How to complete this task:
Each line of the data below from the one holding "Read the spectrogram" to the one holding "There is speech", inclusive, is to be reproduced exactly; no other line belongs in the answer.

======== Entries shown

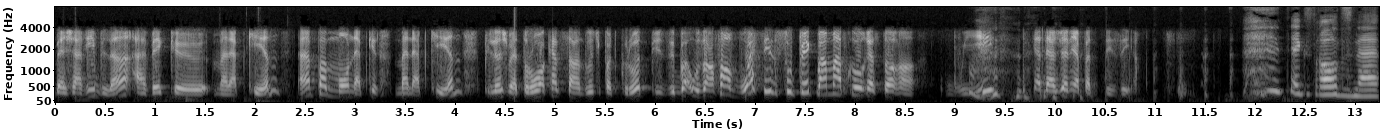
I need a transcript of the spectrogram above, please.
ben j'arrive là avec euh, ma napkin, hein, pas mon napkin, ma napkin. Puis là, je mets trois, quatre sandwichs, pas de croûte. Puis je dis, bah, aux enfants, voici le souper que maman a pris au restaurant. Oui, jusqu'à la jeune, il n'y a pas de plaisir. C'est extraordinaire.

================
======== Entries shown

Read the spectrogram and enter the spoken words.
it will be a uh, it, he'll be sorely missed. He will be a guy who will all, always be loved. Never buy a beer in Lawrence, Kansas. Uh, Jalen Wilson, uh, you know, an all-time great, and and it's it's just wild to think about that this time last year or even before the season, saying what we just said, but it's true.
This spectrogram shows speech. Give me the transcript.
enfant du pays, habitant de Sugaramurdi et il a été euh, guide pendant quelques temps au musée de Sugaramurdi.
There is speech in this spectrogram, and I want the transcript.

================

Exercise answer:
Read the spectrogram and enter the spoken words.
it will be a uh, it, he'll be sorely missed. He will be a guy who will all, always be loved. Never buy a beer in Lawrence, Kansas. Uh, Jalen Wilson, uh, you know, an all-time great, and and it's it's just wild to think about that this time last year or even before the season, saying what we just said, but it's true.
This spectrogram shows speech. Give me the transcript.
enfant du pays, habitant de Sugaramurdi et il a été euh, guide pendant quelques temps au musée de Sugaramurdi.
There is speech in this spectrogram, and I want the transcript.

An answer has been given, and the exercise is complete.